‘Joe Biden’ Is Killing It on the Fighting Game Circuit

Like the president, the dominant wins of fighting game play"U.S.A. | Joe Biden" are balanced out by consistently good—but not great—performances.
‘Joe Biden’ Is Killing It on the Fighting Game Circuit
Image: Twitter/@ACPR_Discord

Fighting game player "U.S.A. | Joe Biden" is not utterly dominating the Guilty Gear tournament scene, despite what a recent viral tweet says—he is, however, doing appropriately well for his namesake.

The Fighting Game Community (FGC) has long been home to the most ridiculous names in all of e-sports. Where professional Counter-Strike, DOTA, or League players will frequently lean into edginess, or some play on their given name, fighting game players have a real willingness to experiment with the form. For example, pro-fighting game player SonicFox changed their in-game name to “trans rights” for Guilty Gear Strive Grand Finals in 2021, as did the following year’s winner, Umisho. Joe Biden is just another player to participate in this storied tradition of name experimentation.


Per their tournament record, Joe Biden has been participating in Guilty Gear XX tournaments since November 2020 (when Biden was elected!), when they emerged onto the scene with an extremely respectable 13th place finish out of 88 entrants. They have gone on to compete primarily in Guilty Gear XX Accent Core +R tournaments, while dabbling in other games such as Street Fighter III: Third Strike and Guilty Gear Strive. Their performances range from dominant to average. They consistently place well, even in massive tournaments like EVO where, in 2021, they managed to break into the top 50 of a bracket with more than 2,000 players.

Joe Biden’s record paints them as a medium-sized fish in a small pond—one who can consistently excel on their home turf at smaller tournaments, and who remains competitive in wider pools, but not so much that they’re a top contender for major tournaments. Basically, they have a couple pretty good accomplishments and are otherwise doing fine, which, again, is appropriate.

Biden’s main (the character with which a fighting game player devotes their time to learning) is Chipp Zanuff, a trained ninja and the self proclaimed president of his own nation. This is, I’m sure, intentional. Chipp’s playstyle is, unlike President Biden’s approach to politics, extremely aggressive.

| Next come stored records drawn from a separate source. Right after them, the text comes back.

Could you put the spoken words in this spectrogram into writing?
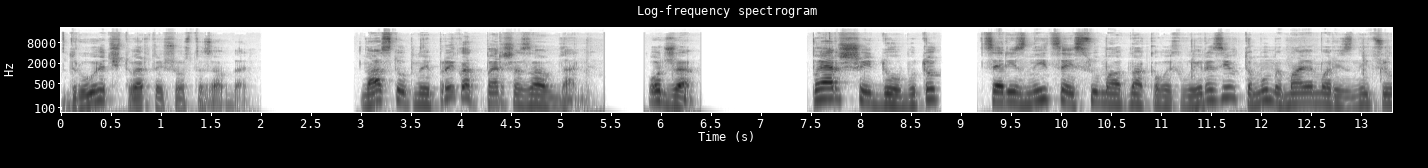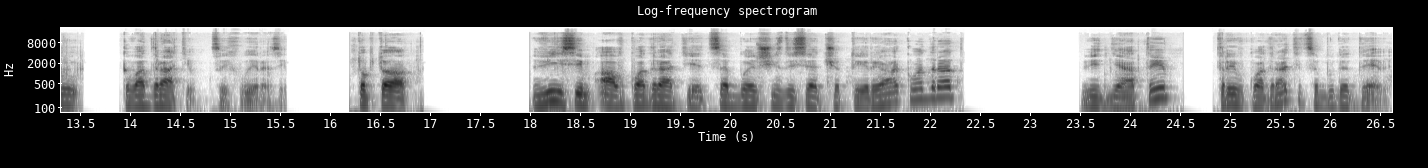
друге, четверте і шосте завдання. Наступний приклад перше завдання. Отже, перший добуток це різниця і сума однакових виразів, тому ми маємо різницю квадратів цих виразів. Тобто 8а в квадраті це буде 64а квадрат. Відняти 3 в квадраті це буде 9.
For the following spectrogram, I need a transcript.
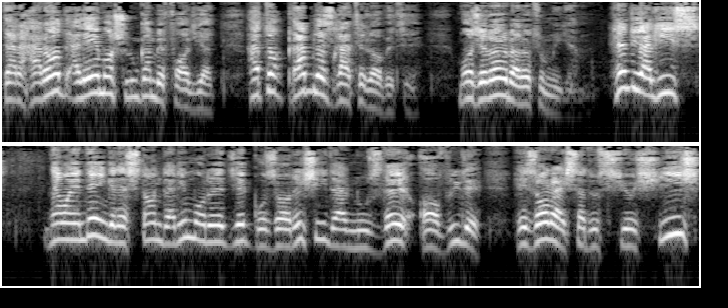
در حراد علیه ما شروع کنن به فعالیت. حتی قبل از قطع رابطه. ماجرا رو براتون میگم. هنری الیس نماینده انگلستان در این مورد یک گزارشی در 19 آوریل 1836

The character is built around overwhelming his opponent with a flurry of attacks, constantly mixing them up to land long, low damage combos that loop back into mixup opportunities. This dominant offense is balanced by Chipp’s famously meager health bar, which is susceptible to OTD (0 To Death) combos which can kill him quickly if he gets unlucky.

Biden’s playstyle in tournaments is aggressive, even by the standards of Guilty Gear, frequently forcing his opponents into messy situations (colloquially called “scrambles”), where both players trade blows while attempting to find an opportunity to start a combo and begin their real offense. In his most recent performance at a tournament held by members of the +R discord, Biden went head-to-head with an accomplished May player who, after taking them to Set Point, was disassembled at a molecular level. Their flurry of hard reads and difficult mixups completely locked down their opponent, leading to a sudden swing in momentum and a dominant victory for the self-proclaimed president.

While I do not believe that U.S.A. | Joe Biden’s powers grow in tandem with President Biden’s policy wins, it is worth noting that their performance and placements have grown a bit more consistent in the Dark Brandon era. If President Biden can develop the same aggressive approach to policy that U.S.A. | Joe Biden has to fighting game play, he may actually have a shot at making meaningful changes to policy and securing his place as a top competitor for the 2024 Presidential Tournament.